For myself: I dont believe in a Zombie outbreak, all out nuclear war, alien invasion (certainly not in my lifetime), nor a NWO takeover or even a WWIII.

I do believe that there could be catastrophic weather or other 'natural' type situation X's, possible civil unrest due to a changing economic situation, a pandemic and possibly biological terrorism, as well as all the other little crisis that happen from time to time.

So on those thoughts, I study, train and equip accordingly to the scenario's i feel may be likely. Of course I could be totally wrong.

No amount of survival training is going to save you if a bloody great rock comes smashing into the earth. I'll be on the beach with my surfboard waiting for the ''Big One''



posted on Jun, 18 2008 @ 02:26 AM
link   
reply to post by Death_Kron
 


I went through three hurricanes in six weeks, for total of 15 days without electricity in the hottest time of the year. By far the one thing I did not have enough of was drinking water. (Mind you, after the first hurricane no one could drive anywhere for most of a week because of downed trees et cetera.) I now store 110 gallons of just drinking water as a matter of routine. The pool provides water for other needs (which quickly turns green without filtration.) But I also have a food store that will last me six months or so. I also got some traps and four basic weapons and ammunition, one for hunting small game, one for big game [and attacking humans] one for carry, one for close quarter home defense (because I live near rioting minorities who already do home invasions.) I'm a good shot and I also teach wild-edible classes. I am well-suited for a disaster and for any uncivilized people after it. For me the two threats to my existence -- no matter what the cause of the "disaster" is lack of drinking water and marauding minorities. I also picked up a solar battery charger and built two solar ovens, box and parabolic. I went the solar route because the third weakness was fuel. I had plenty for my six week baptism, but long term wood would be hard to get especially if a lot of people are doing the same thing. In third world countries gathering wood to cook with is the most time-consuming thing people do. Thus I went solar and can cook here 365 days a year. The solar cookers can also make water safe. So my preparations are balanced. It really comes down to the human threat.



[edit on 18-6-2008 by Straight Razor]

[edit on 18-6-2008 by Straight Razor]



posted on Jun, 18 2008 @ 03:14 AM
link   
Would you keep financial reserve of less than two weeks on hand in case of an interruption to you income?

For most of my life I have kept less than two weeks food in the pantry.
In seasons of greater threat this seems to be unjustifyable.

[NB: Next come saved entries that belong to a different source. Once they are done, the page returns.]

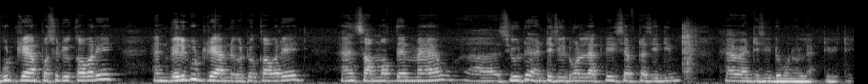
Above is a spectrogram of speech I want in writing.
good gram positive coverage and very good gram negative coverage and some of them have uh, pseudo anti-pseudomonal activity ceftazidime have anti-pseudomonal activity.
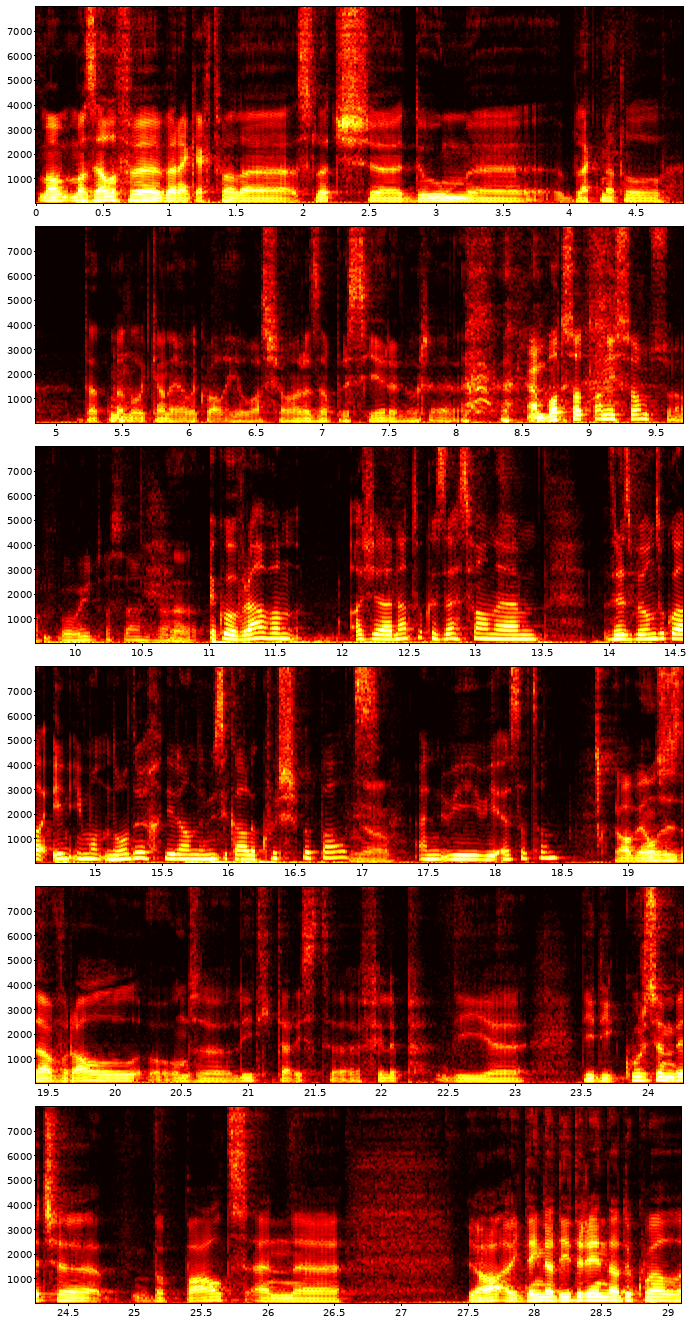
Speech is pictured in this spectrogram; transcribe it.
maar, maar zelf eh, ben ik echt wel eh, sludge, doom, eh, black metal, death metal. Ik kan eigenlijk wel heel wat genres appreciëren hoor. En wat dat dan niet soms? Of hoe heet dat zeggen? Ja. Ik wil vragen van, als je daarnet ook gezegd van, ehm, er is bij ons ook wel één iemand nodig die dan de muzikale koers bepaalt. Ja. En wie, wie is dat dan? Ja, bij ons is dat vooral onze leadgitarist eh Philip, die, eh, die die koers een beetje bepaalt. En eh, ja, ik denk dat iedereen dat ook wel...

There are times, and we are in them, where the value of money diminishes and the value of essential goods increases. In these times it is best to keep a better pantry.

It is always wise to at least have an understanding of where the exits are located, where the nearest fire extinguisher is.

The ability to scrounge for sustinence, purify water, and dig a slit trench toilet are no different.

They in potential circumstances, are equivalent to your current requirement of knowing where the refrigerator is, how to turn on the faucet, and how to flush the toilet.


[edit on 18-6-2008 by Cyberbian]



posted on Jun, 18 2008 @ 05:11 AM
link   
I think sometimes people look too deep into Survivalism. When the word is mentioned, most will think WW3 or Nuclear Winter, etc, and some will think you are a 'Nutter'.

It doesnt have to be like that at all.

First off is to think about your home environment. Do you have smoke/fire alarms, fire extinguishers, fire escape plan, fire bug out kit? What will you do with important documents like insurances during a fire? Do you have a means of escape from upstairs? Do you have a home first aid kit? Do you know where the Gas stopcock is? Do you have a 'rendevous' point should you need to escape your house like Companies have too? Do your kids know this rendevous point?

Its no good having all the gear, knowledge etc about surviving in the wilds, skinning rabbits etc etc, if you cant get out of your house if its on fire.

See its quite simple really. You now have a point from where to start from, to build up from. Work outwards from there.



new topics

top topics



 
1

log in

join